In response to your later comments, I absolutely agree that the subtle prejudice is a huge problem -- but I don't know if this is the right venue to attack it, or if there even exists a correct venue or method. (Perhaps it's just a matter of time.) I do know that a sudden influx of articles on "making women feel welcome" and "breaking prejudice against women in STEM" would alienate me for one, and most certainly cause me to leave if they became of regular prominence on the front page.
You won't get to that discussion without calling out the problems at hand. I believe we are much closer to being able to taking that step than we were even a few years ago - I recall quite a few conferences were open misogyny was 'cool' - but we need to keep calling out this nonsense.
There are strangely still quite a few people who believe that sexism is not an issue.
> You won't get to that discussion without calling out the problems at hand.

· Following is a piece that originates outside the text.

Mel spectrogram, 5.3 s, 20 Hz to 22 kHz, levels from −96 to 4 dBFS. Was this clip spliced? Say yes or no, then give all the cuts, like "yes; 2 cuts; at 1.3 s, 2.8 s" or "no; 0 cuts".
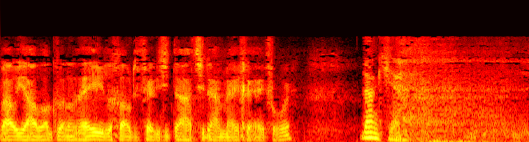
no; 0 cuts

Exactly! And my claim is that the larger, more subtle "women just aren't good at science/technology" problem, is now more pressing than the blatant misogyny, and furthermore that the larger problem cannot be solved simply by calling out misogyny. It is a distinct problem - the two may influence each other, but the one will not go away just because we all know about and hate the other.
I guess that's actually really my main gripe with most of the talk here - people are conflating what to me are two very separate problems, and, as far as I can see, not doing anything to solve the bigger one. And it makes me mad.
I know a great many people who would be instantly disgusted at the sort of thing this moron put on the flier, as you all were, and yet have subtly and not-so-subtly showed the bias that women can simply never be as good as programming as men can. (In one particular case, fairly openly, to the person's face - and that person, one of the best programmers I know, is no longer planning to go into computer science, despite my best efforts to convince her otherwise.) So I'm convinced that open misogyny and "women belong in the kitchen" are, at least in the tech community, separate problems, and the latter needs to be attacked directly.
I'd like to point out that if we replaced the "Womens" perk with the "Perfect Fuel" perk, nobody would be complaining about how this insulted people who don't eat dark chocolate. Obviously not every guy cares whose serving their drinks, the same way not every guy attending the event cares to eat dark chocolate. They're trying to get people to go to their event. I'd imagine most people going to Hackathon's are heterosexual males. It makes sense for Sqoot, and it's saddening for me to see how we blindly kowtow to the PC police.
And why would putting women in an ad be any different?
I mentioned Indian because I am of that descent, but that your mind jumped to "illegal" is something you need to examine about yourself. I think this is probably somehow connected to why you can't understand using women for this purpose in this advert is not appropriate.
I downvoted you for reducing the relatively nuanced, respectful and civil conversations taking place here and elsewhere to "zOMGSEXISM!!!1". Assuming you aren't just being hyperbolically disingenuous, and that is actually what you think is happening here, I'm not surprised you don't get why so many reasonable people have a problem with this.